We recommend the Lutron Caseta Wireless dimmer (read our detailed review here)
Buy Lutron Caseta Smart Home Dimmer Switch
Buy GE CYNC Smart Light Switch
Can you make a smart home without a neutral wire?
In summary, if you have an older-style house, you might still be able to turn it into a Smart Home without having to rewire the whole house.
You can still get a smart home setup by purchasing a Smart Switch designed for houses with no neutral wire. Our top pick is the Lutron Caseta Wireless Smart Home Dimmer Switch.
Can you install neutral wires in your house?
Yes, on the advice of your electrician, you could run neutral wires throughout your house, it can be a complicated procedure, but it can be done.
Can you install a smart switch without neutral?
Absolutely! Even if you have a smart switch no neutral, you can install it. That’s because most modern smart switch brands don’t require a neutral wire. Older homes typically don’t have a visible neutral wire in the wall socket.
If you think you may not have a neutral wire, simply purchase a smart switch that doesn’t need one. On the advice of your electrician, you can run a new neutral in the wiring system of your home. It is a complicated procedure, but it can be done.
What is no neutral smart switch?
To put it simply, you can install a smart switch without connecting to a neutral wire. Though, formerly, these switches were typically hard to find. But, a few manufacturers have developed smart switches that you can install in older homes with outdated wiring systems.

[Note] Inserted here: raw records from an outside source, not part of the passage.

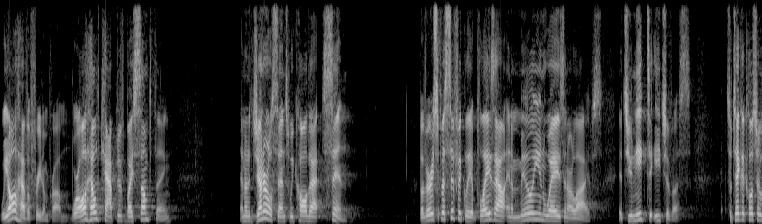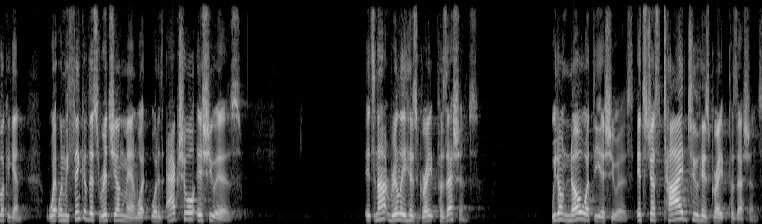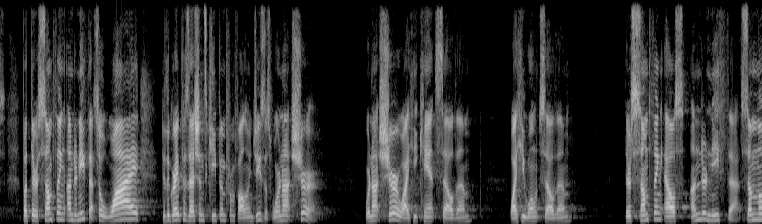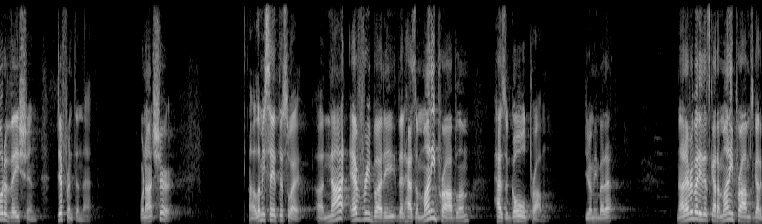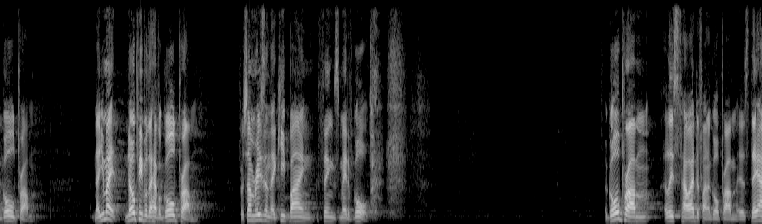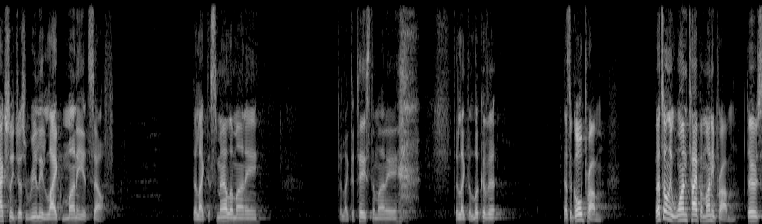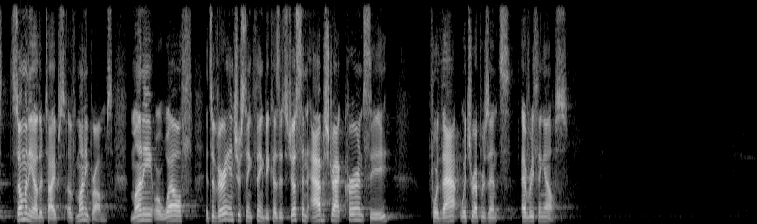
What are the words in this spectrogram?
We all have a freedom problem. We're all held captive by something. And in a general sense, we call that sin. But very specifically, it plays out in a million ways in our lives. It's unique to each of us. So take a closer look again. When we think of this rich young man, what, what his actual issue is, it's not really his great possessions. We don't know what the issue is. It's just tied to his great possessions. But there's something underneath that. So, why do the great possessions keep him from following Jesus? We're not sure. We're not sure why he can't sell them, why he won't sell them. There's something else underneath that, some motivation different than that. We're not sure. Uh, let me say it this way uh, not everybody that has a money problem has a gold problem. Do you know what I mean by that? Not everybody that's got a money problem's got a gold problem. Now, you might know people that have a gold problem. For some reason, they keep buying things made of gold. a gold problem, at least how I define a gold problem, is they actually just really like money itself. They like the smell of money, they like the taste of money. they like the look of it. That's a gold problem. But that's only one type of money problem. There's so many other types of money problems. Money or wealth, it's a very interesting thing because it's just an abstract currency for that which represents everything else.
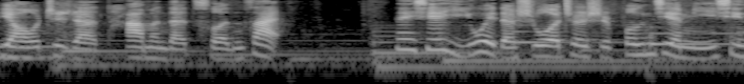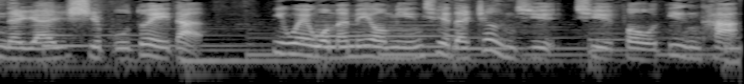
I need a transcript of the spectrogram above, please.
标志着他们的存在。那些一味地说这是封建迷信的人是不对的，因为我们没有明确的证据去否定它；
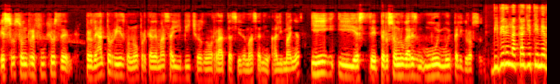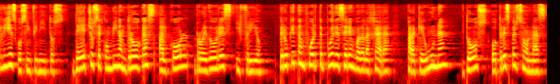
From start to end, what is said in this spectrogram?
esos son refugios de, pero de alto riesgo, ¿no? Porque además hay bichos, ¿no? Ratas y demás alimañas. Y, este, pero son lugares muy, muy peligrosos. Vivir en la calle tiene riesgos infinitos. De hecho, se combinan drogas, alcohol, roedores y frío. Pero ¿qué tan fuerte puede ser en Guadalajara para que una, dos o tres personas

These brands include Inovelli, Lutron, and C by GE.
Can I use ground wire as neutral?
Although the ground wire can function as a neutral wire, it is never advisable to use this option. You run the risk of the ground wire becoming exceedingly hot, which raises an electric shock hazard. Remember that the function of the ground wire is to redirect surges of electric current to help avoid a short circuit.
How do I know if a wire is neutral or live?
When you’re checking a light switch neutral wire, exercise extreme caution. Make sure to wear protective gloves and use a multimeter to test the wires for a current. You’ll likely come across three wires when you open the wall socket.
Since wire colors may not be standard, identifying the neutral wire can be tricky. The best way to do that is to touch each of the wires, in turn, using the voltage checking device. The wire that does not display a reading is the neutral wire.
Is neutral wire white or black?
Typically, the neutral wire is always white in color, and the hot wire carrying electricity is black. However, when installing your smart light switch no neutral, it is advisable not to make assumptions. Always test the wire using the multimeter before you start working. In some wiring systems, the neutral wire is gray or clearly labeled as neutral.